The Stress Response: Why breathing patterns matter
Stress has become an increasingly discussed topic due to the consistently rising number of people who are experiencing the detrimental impacts of chronic stress. Stress is subjective, meaning what one perceives as a stressful stimuli and how they react will differ between individuals. It could be strongly argued that such concern for the impacts of stress correlates with the recent surge in technological developments which have enabled us to understand more about the functioning of the human body. As time continues, scientists are uncovering more and more be it planned through hypothesis or spontaneously discovered. However, we still do not know everything.

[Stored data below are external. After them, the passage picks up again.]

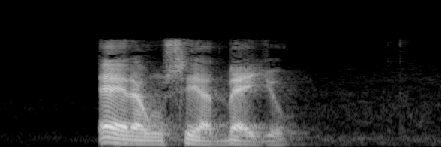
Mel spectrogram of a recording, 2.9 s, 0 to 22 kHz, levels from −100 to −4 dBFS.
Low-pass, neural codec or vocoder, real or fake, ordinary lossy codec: 7.2 kHz; none; real; MP3, 96 kbps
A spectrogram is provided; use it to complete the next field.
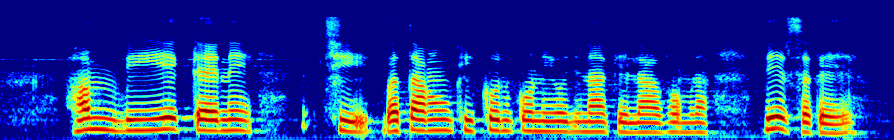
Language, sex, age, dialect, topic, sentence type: Maithili, female, 25-30, Eastern / Thethi, banking, question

What we do know:
Image copyright owned by Kimberley Shone of Move Well Nottingham.
Considering the above flow chart, we at least seem to understand the fundamental occurrences which take place upon receiving a stressful stimulus. However, we still need to learn/prove an awful lot:
- More research needs to be conducted to support the findings of the "fast non-genomic feedback system".
- The extent of damage stress can cause on the body, from organs to genetics.
- How this alters in a variety congenital disorders, ie. conditions people are born with such as TNX Deficient Ehlers Danlos Syndrome (EDS).
- Supporting evidence for stress induced Fibromyalgia.
- The extent of relationships between physical and mental states, including hypermobility.
- How and why posture can improve mood and memory (Peper et al., 2017), which could help resilience towards stressful stimuli.
- Fascia's involvement in the stress response.
...and so much more!
What we now know and what it means to the general public:
- Stress impacts ALL areas/aspects of the body, from renal organs to muscle energy output.
- It is important to recognise and understand breathing patterns.
- It is vital to acknowledge when stress becomes chronic, and in doing so, address it. If an individual feels overwhelmed, consider why, and consider CBT or simply talking to family and friends to see the stimuli from a different perspective which does not seem so overwhelming.
- That muscle memory is as ingrained as a person's prevalence to react to a variety of stimuli (chicken and egg argument, most likely the prevalence impacting muscle memory due to breathing patterns).
- Anyone reading this should not be concerned, but rather find resolution, as there are ways to combat the impacts of stress, it is just finding the best way for YOU as each individual is different, and therefore their treatment should be.
What this means to a manual therapist:
- Treat each client subjectively. No two clients are the same, even twins for example, as they will have had different experiences and will perceive these experiences differently depending on their subjective nature and nurture.
- Assess the client's breathing patterns at each treatment, taking into consideration the context such as if the client feels stressed, upset, excited, or relaxed.- Address the client's breathing patterns with an aim to create efficient diaphragmatic breathing. This can be done through Muscle Energy Techniques or Soft Tissue Therapy. To treat the abdomen requires qualification providing in depth knowledge and awareness of this area as misuse of treatment in this area has the potential to augment and/or cause further issue. It has been found that appropriate Soft Tissue Mobilization can improve abdominal scarring, benefits including scar mobility, pain, posture, reduction in medication, increased pressure tolerance, and those experiencing infertility (Wasserman et al., 2018). - Stress causes inflammation, and therefore reducing inflammation via Soft Tissue Therapy and Manual Therapy techniques is vital. NSAIDs simply address the symptom, not necessarily the cause which emphasizes the importance to treat subjectively.
I have recently written an extensive review paper to which this blog is the tip of the iceberg, there is so much more to know! The paper is currently in submission stage for medical journal publication... watch this space!
Want to know how Kim can help you and your stress, just contact Kim (available in the Contact section of this website). It may be that Kim advises another form of treatment, you do not know until you ask!